(For the sake of clarification I’m going to be running on the assumption of David Silva playing as a ‘right winger’ and Carlos Tevez as a ‘centre forward’)
David Silva’s role within this front 4 is to drift in field and to create opportunities for his other attacking team-mates. His drifting in from the right helps to defeat the age-old problems of the trequartista, namely that he gets marked out of games and thus the teams creative force is shut down. Of course, within Mancini’s universality Silva isn’t the only player who fulfils this role. Carlos Tevez regularly drops into the space in front of the centre backs and helps to create chances for his team-mates, which affords David Silva the opportunity to put himself forward into more advanced and dangerous areas.
One of Manchester City’s main drawbacks so far this season has been that in many instances Yaya Toure has wound up in a enganche-esque position and, although he is a talented player, he is not a natural born creator and causes attacks to stagnate when he finds himself in this position.
One of the pivotal natures of the trequartista is for him to be in that space and for him to have other players to create for, so when Yaya Toure gets the ball in this position Tevez and Silva’s natural inclinations are to get forward, leading to these situations where a player who isn’t naturally creative is left in charge. And even if Silva or Tevez did drop deep to collect the ball, they find themselves dropping into a part of the pitch which is stifled by defending players who will be drawn to Yaya Toure.
A lot of credence has been paid to Adam Johnson’s recent omissions from sides in favour of David Silva, but the fact he doesn’t contribute as much creativity as Silva means he will probably be restricted to an impact sub role under Mancini. He is too one-dimensional to function within such a fluid sytem that has the directive of being inter-changeable, and Johnson’s Robben-lite abilities may prove to be his un-doing in the long term.

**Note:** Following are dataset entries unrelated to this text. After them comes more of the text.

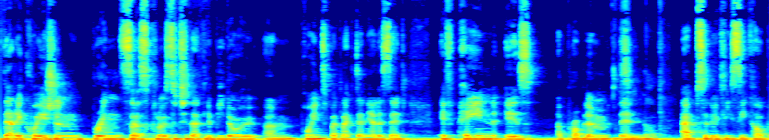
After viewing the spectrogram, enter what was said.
that equation brings us closer to that libido um, point. But like Daniela said, if pain is a problem, then. Absolutely seek help.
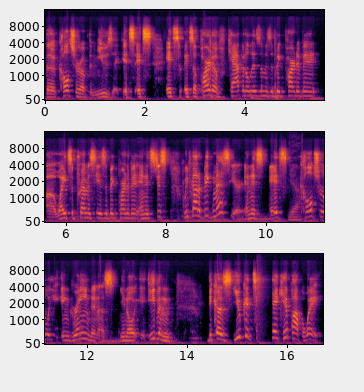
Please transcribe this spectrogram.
the culture of the music. It's it's it's it's a part of capitalism is a big part of it. Uh, white supremacy is a big part of it. And it's just we've got a big mess here. And it's it's Yeah. culturally ingrained in us you know even because you could t- take hip hop away.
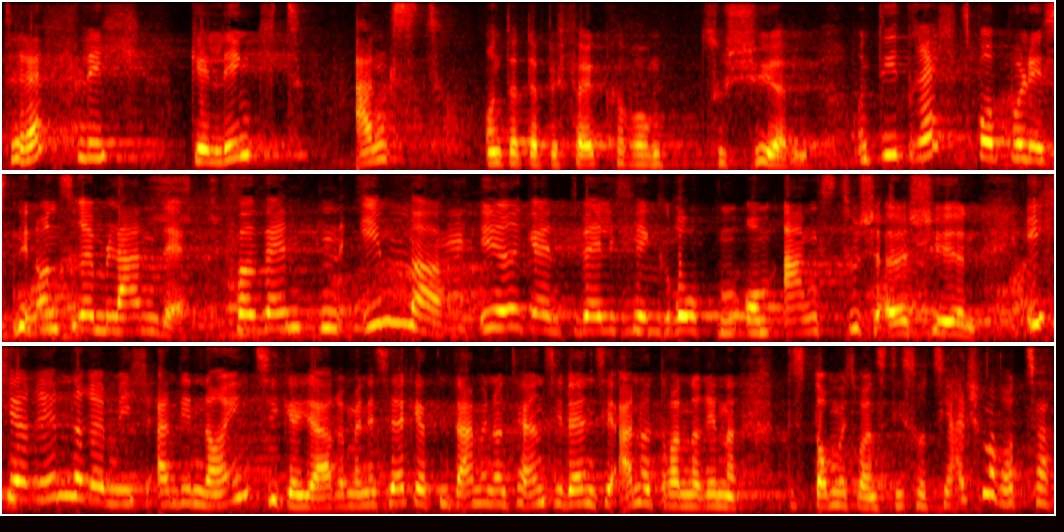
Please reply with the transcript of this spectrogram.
trefflich gelingt, Angst unter der Bevölkerung zu schüren. Und die Rechtspopulisten in unserem Lande verwenden immer irgendwelche Gruppen, um Angst zu äh, schüren. Ich erinnere mich an die 90er Jahre, meine sehr geehrten Damen und Herren, Sie werden sich auch noch daran erinnern, das, damals waren es die Sozialschmarotzer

The other role that is being reincarnated in this system is that of a box-to-box midfielder with Yaya Toure taking on a great deal of attacking intent as well as defensive workload. Even though Toure doesn’t necessarily get into the box as much as a typical box-to-box midfielder he is a vital prong of the Manchester City attack. His physicality combined with a fairly deft touch for such a big man provides Manchester City something they do lack when going forward, and that is presence, especially when – for instance – Tevez, Silva and Johnson line up for them. An increased onus may be placed on Toure as time wears on to push forward into the box. He certainly has the athletic ability to do so and provide a big problem for defences if he arrives at the right time. It certainly seems to be an answer as he doesn’t have the right characteristics to play in the enganche position he regularly seems to find himself in at the moment.

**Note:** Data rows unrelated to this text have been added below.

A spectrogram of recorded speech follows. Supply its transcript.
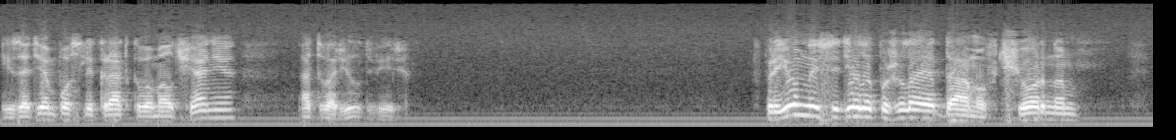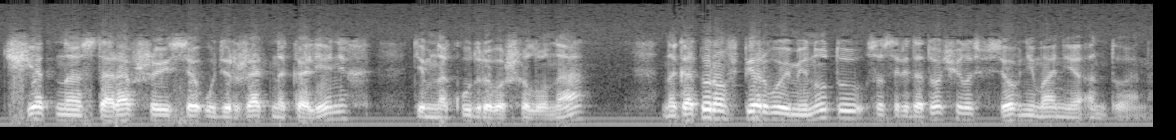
И затем, после краткого молчания, отворил дверь. Приемной сидела пожилая дама в черном, тщетно старавшаяся удержать на коленях темнокудрого шалуна, на котором в первую минуту сосредоточилось все внимание Антуана.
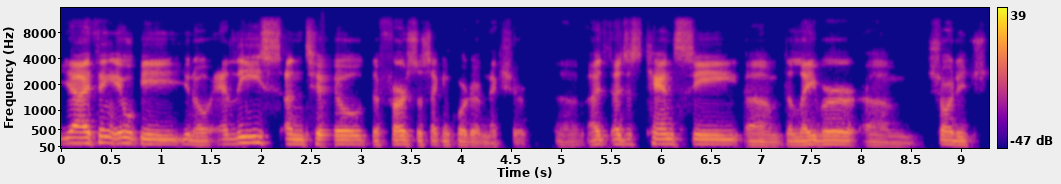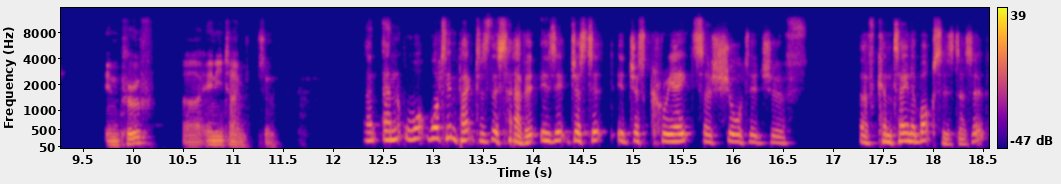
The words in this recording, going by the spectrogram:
yeah, I think it will be, you know, at least until the first or second quarter of next year. Uh, I, I just can't see um, the labor um, shortage improve uh, anytime soon. And, and what, what impact does this have? Is it just it, it just creates a shortage of of container boxes? Does it?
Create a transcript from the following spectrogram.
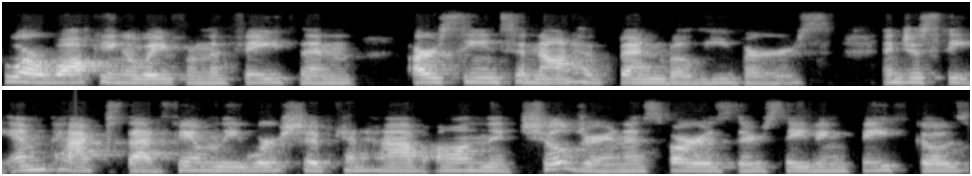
who are walking away from the faith and are seen to not have been believers, and just the impact that family worship can have on the children as far as their saving faith goes.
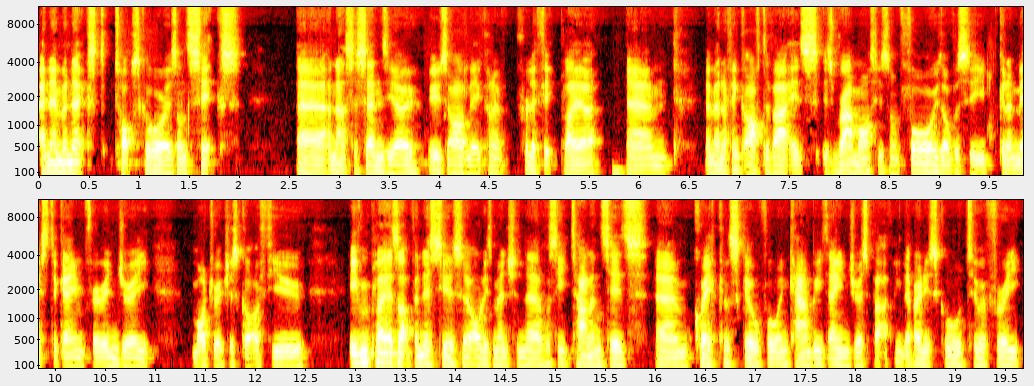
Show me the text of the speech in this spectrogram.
and then the next top scorer is on six, uh, and that's Asensio, who's hardly a kind of prolific player. Um, and then I think after that it's, it's Ramos who's on four. He's obviously going to miss the game for injury. Modric has got a few even players like Vinicius, that Ollie's mentioned, they're obviously talented, um, quick and skillful, and can be dangerous. But I think they've only scored two or three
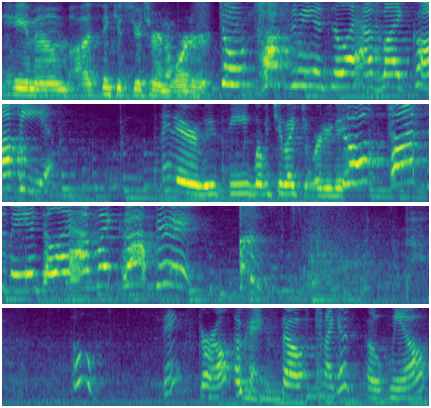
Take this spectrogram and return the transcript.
Hey, ma'am, I think it's your turn to order. Don't talk to me until I have my coffee. Hi there, Lucy. What would you like to order today? Don't talk to me until I have my coffee. Oh, thanks, girl. Okay, so can I get an oatmeal,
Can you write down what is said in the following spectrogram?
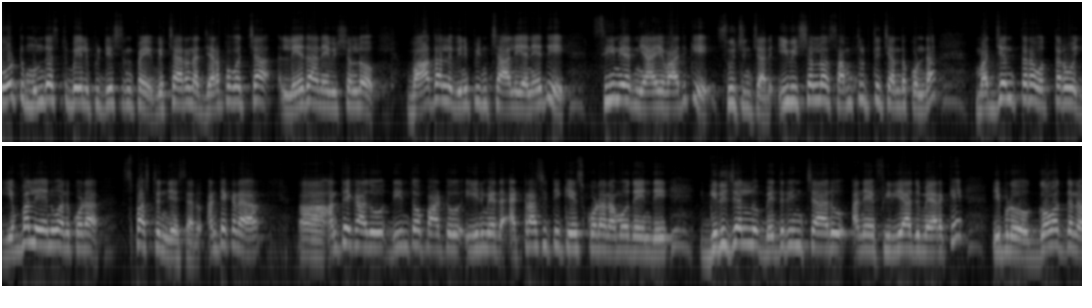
కోర్టు ముందస్తు బెయిల్ పిటిషన్పై విచారణ జరపవచ్చా లేదా అనే విషయంలో వాదనలు వినిపించాలి అనేది సీనియర్ న్యాయవాదికి సూచించారు. ఈ విషయంలో సంతృప్తి చెందకుండా మధ్యంతర ఉత్తర్వు ఇవ్వలేను అని కూడా స్పష్టం చేశారు. అంటే ఇక్కడ అంతేకాదు దీంతో పాటు ఈయన మీద అట్రాసిటీ కేసు కూడా నమోదైంది. గిరిజనులు బెదిరించారు అనే ఫిర్యాదు మేరకే ఇప్పుడు గోవర్ధన్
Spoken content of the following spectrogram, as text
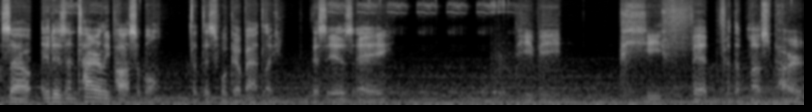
So it is entirely possible that this will go badly. This is a for the most part.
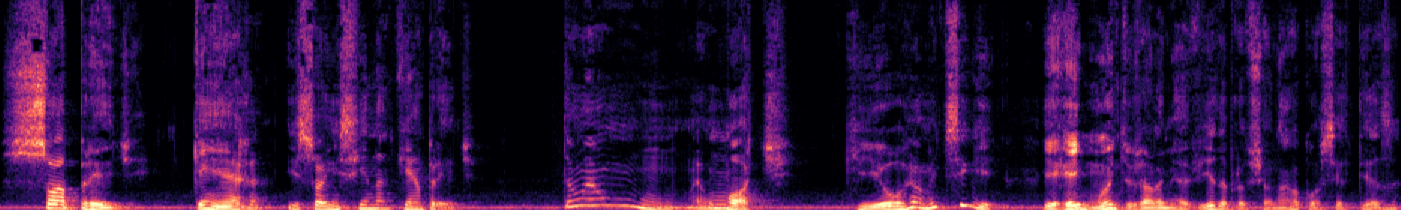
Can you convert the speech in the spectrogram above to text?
só aprende quem erra e só ensina quem aprende. Então é um, é um mote que eu realmente segui. Errei muito já na minha vida profissional, com certeza,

One of Roberto Mancini’s biggest problems over the course of the season is going to be justifying his methods if City falter. With playing a formation that can be essentially seen as playing one or no striker at all he is going to be wide open to flak from the media and fans alike if the goals dry up, especially if he does continue to sideline Adam Johnson for his direct nature, which seems to have made him the new darling of the English game. That said, one can only imagine that they will become a much more potent entity once you put Mario Balotelli and Aleksander Kolarov into the mix.